Try it – Without including the pictures, copy out every line below.

#### Given data ####

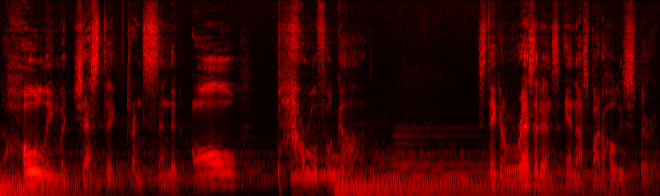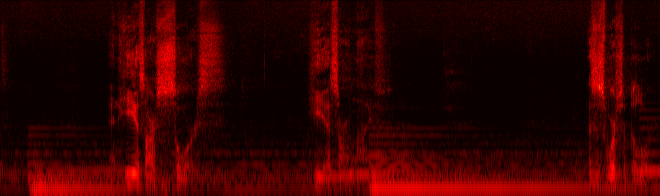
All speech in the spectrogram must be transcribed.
The holy, majestic, transcendent, all powerful God has taken residence in us by the Holy Spirit. And He is our source, He is our life. Let's just worship the Lord.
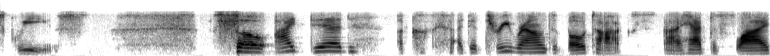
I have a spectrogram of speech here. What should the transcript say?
squeeze. So I did a, I did three rounds of Botox. I had to fly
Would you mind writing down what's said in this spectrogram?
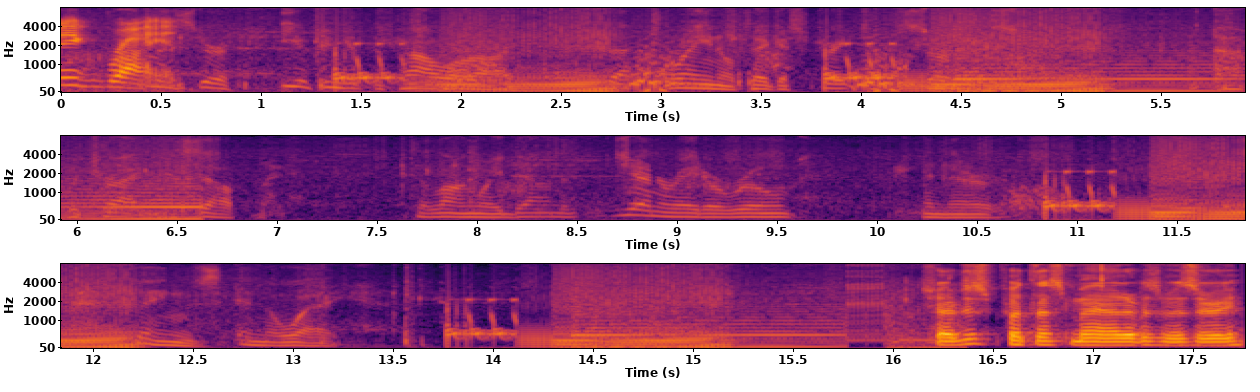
Big Brian. Mister, you can get the power on. That train will take us straight to the surface. I would try this up, but it's a long way down to the generator room, and there are things in the way. Should I just put this man out of his misery?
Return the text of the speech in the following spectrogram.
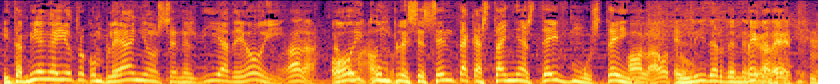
Y también hay otro cumpleaños en el día de hoy. Hoy cumple 60 castañas Dave Mustaine, Hola, el líder de, De Megadeth, Megadeth.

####

Reply to the exercise –
All speech in the spectrogram must be transcribed.
The holy, majestic, transcendent, all powerful God has taken residence in us by the Holy Spirit. And He is our source, He is our life. Let's just worship the Lord.
I have a spectrogram of speech here. What should the transcript say?
squeeze. So I did a, I did three rounds of Botox. I had to fly
Would you mind writing down what's said in this spectrogram?
Big Brian. Mister, you can get the power on. That train will take us straight to the surface. I would try this up, but it's a long way down to the generator room, and there are things in the way. Should I just put this man out of his misery?
Return the text of the speech in the following spectrogram.
Y también hay otro cumpleaños en el día de hoy. Hoy cumple 60 castañas Dave Mustaine, Hola, el líder de, De Megadeth, Megadeth.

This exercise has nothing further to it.